The wide row spacings of crops like sorghum (onemetre rows, or wider in skip-row plantings) exacerbate this problem. Side banding fertiliser away from the row, either at planting or later in crop growth, is not common due to the additional tyne/disc requirements (or additional fertilising operation), and the risk that sidebanded fertiliser will be marooned in dry surface soil without follow-up rain.

The Red Ferrosols of the inland Burnett are still largely cropped with conventional tillage (mainly due to a need for loose soil to maximise peanut recovery at harvest), although zonal tillage systems are being increasingly adopted in recent years. This adds a deal of flexibility to nutrient management options.

The riskier cropping system, with increased reliance on in-crop rain due to lower soil water storage and rapid internal drainage during wet periods, has resulted in only low-risk fertilisers (like potassium) and soil amendments (like lime) being applied well in advance of sowing. Basal fertilisers are applied in bands below and to the side of the row at planting and side-banding additional nitrogen is commonly used in the maize crop in good years.

Both cropping systems face the problem of stratification of less mobile nutrients like phosphorus and potassium (and zinc) and ameliorants like lime in often-dry topsoil layers. While surface layers are enriched, depletion of nutrient reserves occurs at depth due to irregular rainfall and a great reliance on deep roots to access water and nutrients. The continued use of tillage helps to address this problem in the Red Ferrosols, although the move to zonal tillage could have negative implications. There are real issues emerging in some Vertosols under direct drill, with problems further confounded by taking soil samples for nutrient testing from the enriched 0 to 10cm layer. The nutritional status of deeper layers may be more relevant to crops living largely on stored soil moisture.

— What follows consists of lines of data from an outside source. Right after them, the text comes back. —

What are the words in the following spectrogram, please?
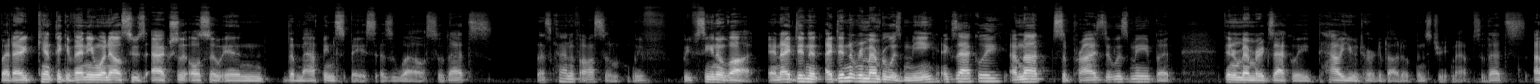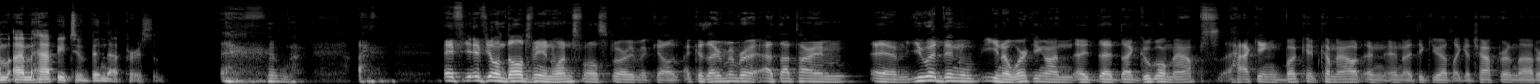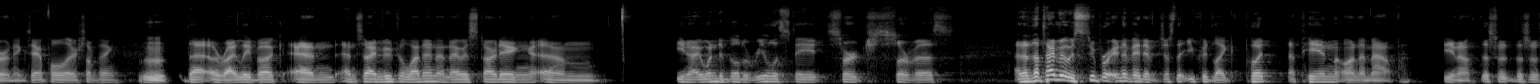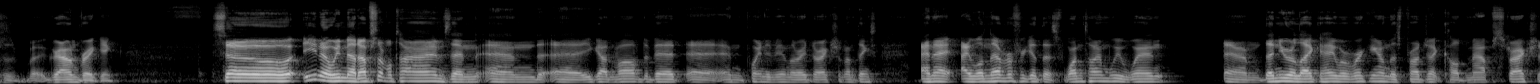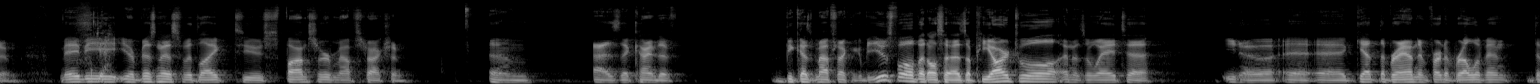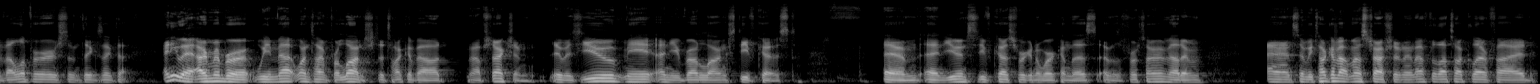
But I can't think of anyone else who's actually also in the mapping space as well. So that's that's kind of awesome. We've we've seen a lot, and I didn't I didn't remember it was me exactly. I'm not surprised it was me, but didn't remember exactly how you had heard about OpenStreetMap. So that's I'm I'm happy to have been that person. if if you'll indulge me in one small story, Mikel, because I remember at that time um, you had been you know working on uh, that that Google Maps hacking book had come out, and and I think you had like a chapter in that or an example or something mm. that O'Reilly book, and and so I moved to London and I was starting. Um, you know, I wanted to build a real estate search service. And at that time, it was super innovative, just that you could like put a pin on a map. You know, this was this was groundbreaking. So you know, we met up several times, and and uh, you got involved a bit uh, and pointed me in the right direction on things. And I, I will never forget this. One time we went. Um, then you were like, "Hey, we're working on this project called Mapstraction. Maybe yeah. your business would like to sponsor Mapstraction um, as a kind of because Mapstraction can be useful, but also as a PR tool and as a way to." You know, uh, uh, get the brand in front of relevant developers and things like that. Anyway, I remember we met one time for lunch to talk about Mapstraction. It was you, me, and you brought along Steve Coast. Um, and you and Steve Coast were going to work on this. And it was the first time I met him. And so we talk about Mapstraction. And after that's all clarified,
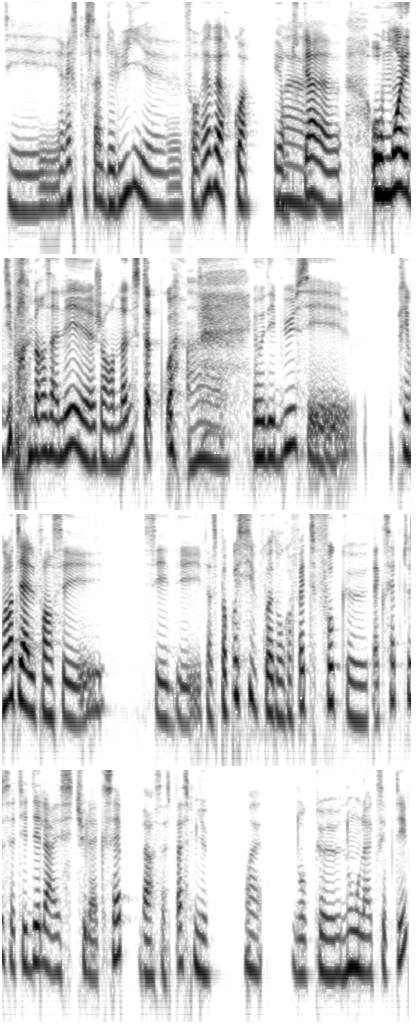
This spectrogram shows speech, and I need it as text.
Tu es responsable de lui euh, forever, quoi. Et en tout cas, euh, au moins les dix premières années, genre non-stop, quoi. Ah ouais. Et au début, c'est primordial. Enfin, c'est c'est des... enfin, pas possible, quoi. Donc en fait, il faut que tu acceptes cette idée-là. Et si tu l'acceptes, ben, ça se passe mieux. Ouais. Donc nous, on l'a accepté.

The continuing decline in soil organic matter, even under direct-drill systems, is perhaps the greatest concern for soil biological activity and soil health in cropping soils of the northern region, with the adoption of periodic pasture leys and direct drill cropping the only practical way of reversing this trend. Therefore, while the conventional tillage afforded more flexible nutrient application strategies in Red Ferrosol systems, the resulting decline in soil carbon stores will have an overall negative impact on soil biology.

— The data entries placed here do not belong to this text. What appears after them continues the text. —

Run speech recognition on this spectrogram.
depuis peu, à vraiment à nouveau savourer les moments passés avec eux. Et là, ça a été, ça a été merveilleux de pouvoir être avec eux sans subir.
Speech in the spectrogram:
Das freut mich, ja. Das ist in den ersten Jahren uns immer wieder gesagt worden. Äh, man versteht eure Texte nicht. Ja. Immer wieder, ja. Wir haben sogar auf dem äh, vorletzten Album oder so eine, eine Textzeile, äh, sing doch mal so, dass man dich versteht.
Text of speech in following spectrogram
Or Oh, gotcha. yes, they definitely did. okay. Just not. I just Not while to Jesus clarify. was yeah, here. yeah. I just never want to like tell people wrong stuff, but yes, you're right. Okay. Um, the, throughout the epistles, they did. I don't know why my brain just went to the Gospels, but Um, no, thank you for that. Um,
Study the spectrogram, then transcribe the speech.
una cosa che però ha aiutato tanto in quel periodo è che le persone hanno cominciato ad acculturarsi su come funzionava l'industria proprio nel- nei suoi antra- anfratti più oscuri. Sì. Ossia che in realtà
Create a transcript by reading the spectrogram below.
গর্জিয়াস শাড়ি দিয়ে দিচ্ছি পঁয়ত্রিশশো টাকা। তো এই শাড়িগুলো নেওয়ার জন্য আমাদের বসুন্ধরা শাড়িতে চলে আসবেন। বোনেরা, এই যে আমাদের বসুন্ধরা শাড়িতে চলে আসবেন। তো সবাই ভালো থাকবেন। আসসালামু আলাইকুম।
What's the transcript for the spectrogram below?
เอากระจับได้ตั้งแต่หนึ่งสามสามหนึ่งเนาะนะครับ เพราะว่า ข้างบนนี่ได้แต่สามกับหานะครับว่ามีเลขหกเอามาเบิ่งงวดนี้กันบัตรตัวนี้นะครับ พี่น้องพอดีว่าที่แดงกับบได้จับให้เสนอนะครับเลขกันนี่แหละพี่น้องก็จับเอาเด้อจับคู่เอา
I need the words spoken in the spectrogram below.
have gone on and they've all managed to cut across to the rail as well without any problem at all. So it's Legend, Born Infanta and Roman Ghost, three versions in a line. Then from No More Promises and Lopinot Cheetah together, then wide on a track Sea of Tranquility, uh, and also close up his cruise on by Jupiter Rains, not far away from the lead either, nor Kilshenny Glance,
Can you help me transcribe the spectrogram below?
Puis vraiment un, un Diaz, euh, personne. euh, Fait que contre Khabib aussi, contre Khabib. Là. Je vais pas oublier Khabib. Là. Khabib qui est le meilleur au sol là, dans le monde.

However, the high legume crop frequency and subsequent reduced reliance on nitrogen fertiliser inputs in Ferrosol systems will offer some benefits to soil biology.

For more information: Mike Bell, 07 4160 0730,

Region North, South, West